[Note: The following photos only underwent cropping and essentially were not edited and came straight from the camera.]
The tracking of moving subjects for this camera is really good and I was able to track moving objects, from bikers and skaters to motorcycles and family vans. This isn’t the type of camera you can shoot for fast sports photography but this will be really useful for photographing running kids or marauding pets.
And talk about zoom… This camera has 18x zoom! Just imagine what you can shoot with that capability! However, note that when the lens is zoomed in all the way, a slight movement in your hands will lead to great camera shake.
When you zoom, zoom with caution…
Anyway, with this level of zooming capability, imagine where your photography can take you…
There is a “P” mode where you can have a little control of the picture-taking process. In this mode, you can control the ISO level, the White Balance, the autofocus mode, etc. As a DSLR user, I always like to have a modicum of control on any camera that I use, and for me, this is a big plus for this point-and-shoot. Don’t expect to have the same level of adjustments as you can get from a DSLR or a more advanced compact though. The “P” mode is just an added bonus for this camera and not its raison d’être. Just be happy that it’s there. :)
There are a lot more things the camera has in store. For example, you can remotely control the camera via wifi! So, with this camera and a paired smartphone, you can take your selfies with a more capable shooter. What’s more, your smartphone will be your “screen” so you will have a good look at the shot even before you push the trigger.
With the wifi function, you can also send images from the camera to your smartphone. There are a million photo editing apps out there for smartphones. And when the pictures are loaded into your phone, you will be able to edit them to your heart’s content and share them on social media easily! Actually, connection-wise, you’ll fare better if you have an Android phone. Since the camera is NFC-equipped, transferring photos between the camera and your NFC-capable Android phone will be much, much easier. As an iOS user, that is something from Android that I envy…
There are also other effects that are a little gimmicky, like pinhole camera, fish-eye, monochrome, to name a few. It has a “Creative Shot” mode and in this setting, the camera will take six images taken six different ways.
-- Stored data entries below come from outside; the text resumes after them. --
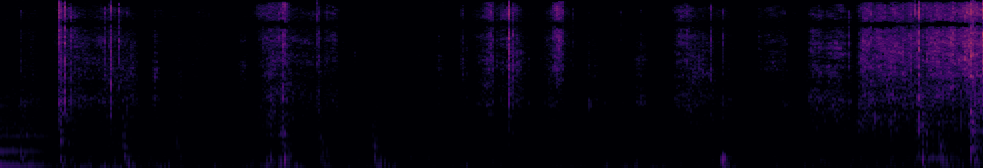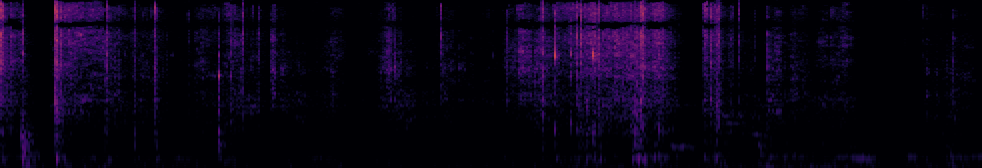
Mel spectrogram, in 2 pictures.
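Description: Near silence: the last of the background music dies away at the very start, then only faint scattered ticks and rustles.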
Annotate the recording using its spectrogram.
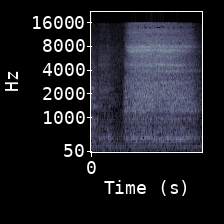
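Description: A woman's long, forceful exhale, a steady hiss that starts just after half a second in and lasts about a second and a half: the Pilates breath out on the effort as she lifts her leg.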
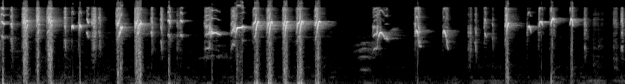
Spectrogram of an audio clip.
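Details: Kolibri ninja sunbird singing in a recording made to train cage songbirds: rapid, busy stream of very high, clipped chirps and short whistled slurs, with brief pauses, lively and fairly loud.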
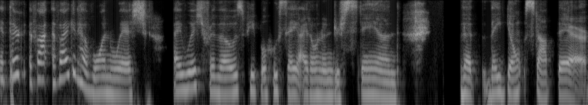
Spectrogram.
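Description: With an ordinary speaking voice, a woman talks at a fairly slow pace in a fairly low pitch, keeping ordinary pitch variation and very even loudness. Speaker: podcast host. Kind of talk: casual chat.

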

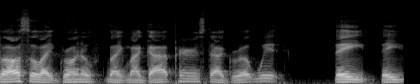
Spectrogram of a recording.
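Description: In a normal speaking voice with an American accent, a man at medium pitch talks at a fairly quick pace with fairly even intonation against a quiet background. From Dallas, Texas. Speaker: real estate investor. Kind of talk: casual interview.

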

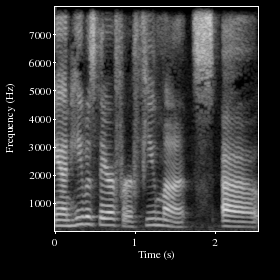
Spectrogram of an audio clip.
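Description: In a very clean recording with a silent background, a woman with an American accent talks at a fairly slow pace in a normal speaking voice. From Indiana, US Midwest. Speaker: sales executive. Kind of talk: casual chat.

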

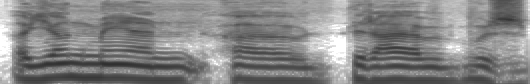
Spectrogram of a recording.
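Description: A man with a Texan accent speaks at medium pitch. His tone is dark and mellow. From Texas. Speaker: camp ministry president. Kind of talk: faith testimony interview. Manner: halting.

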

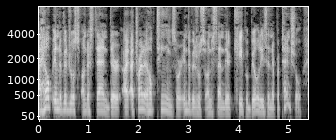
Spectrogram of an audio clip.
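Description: A man at a very fast pace and medium pitch, hardly any pauses, dry and close with no echo. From Jamaica, moved to Florida at nine. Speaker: sales trainer and podcast host. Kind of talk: casual interview.

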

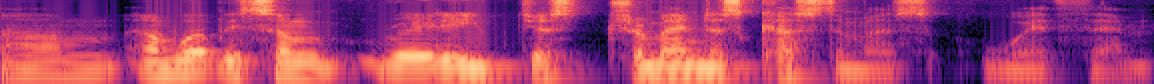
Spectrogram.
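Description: A man with a British accent at a medium pitch and a fairly slow pace. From England. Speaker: engineering business executive. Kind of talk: interview.

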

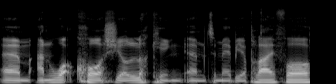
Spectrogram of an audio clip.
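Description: In an East Midlands accent, the speaker delivers fairly even intonation at a fairly slow pace on a very clean recording with a silent background. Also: man. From Nottingham, England. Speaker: university schools liaison officer. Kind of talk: informative panel chat. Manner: hesitant, many fillers.

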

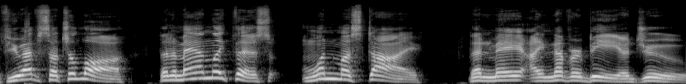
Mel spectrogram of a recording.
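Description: Using a put-on character voice, a man speaks slowly at a high pitch with big pitch swings and a fairly bright tone.

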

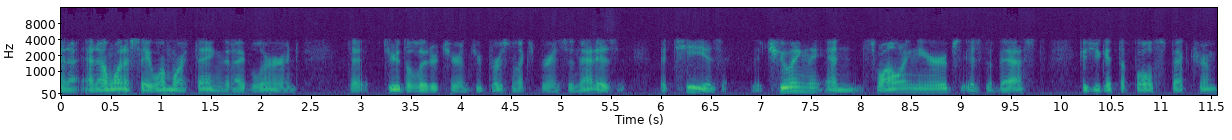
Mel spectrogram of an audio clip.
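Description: A man with fairly low pitch speaks at a fairly quick pace with ordinary pitch variation, in an unremarkable speaking voice. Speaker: herbalist and botanist. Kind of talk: interview, casual chat. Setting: phone call.

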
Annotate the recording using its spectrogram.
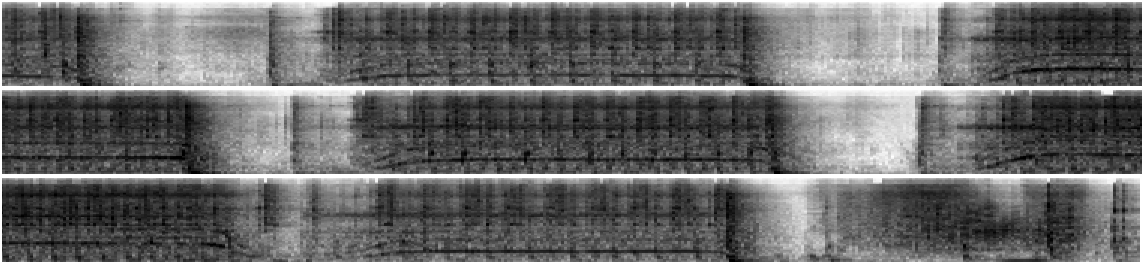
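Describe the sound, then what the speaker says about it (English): A sewing machine top stitching fabric while making a Monarch Mini, running in five steady whirring bursts separated by short pauses, close and clear with no talking. "let's top stitch this"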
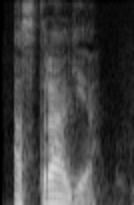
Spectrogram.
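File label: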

Again, as in the “P” mode, it’s nice that it’s there though I don’t see myself using it much.
And yes, this camera shoots Full HD videos at 30fps and video capture is really nice for this range of cameras.
The only thing I wish this camera had was a dedicated GPS sensor. My old Canon Powershot SX230 HS had one; I wish this model had one too.
This camera will definitely have a space in my everyday bag. It’s compact, it’s nice to hold, and is more capable than a cameraphone. If you do not carry a bag on a daily basis, then you may be contented with your phone. But, if you are like me, who always has a bag (I don’t like putting my wallet nor my phone in my jeans' pockets), then a dedicated camera is a plus, and the Canon Powershot SX610HS is a good option. The camera easily turns on, is ready at a moment’s notice, can really zoom in, and has a bigger sensor than a typical smartphone. If you are on the fence regarding getting a compact camera and you like taking pictures, then struggle no more. Get this camera and put it in your purse or bag. You won’t regret it.
Gear used to make this post:
-- Canon 7D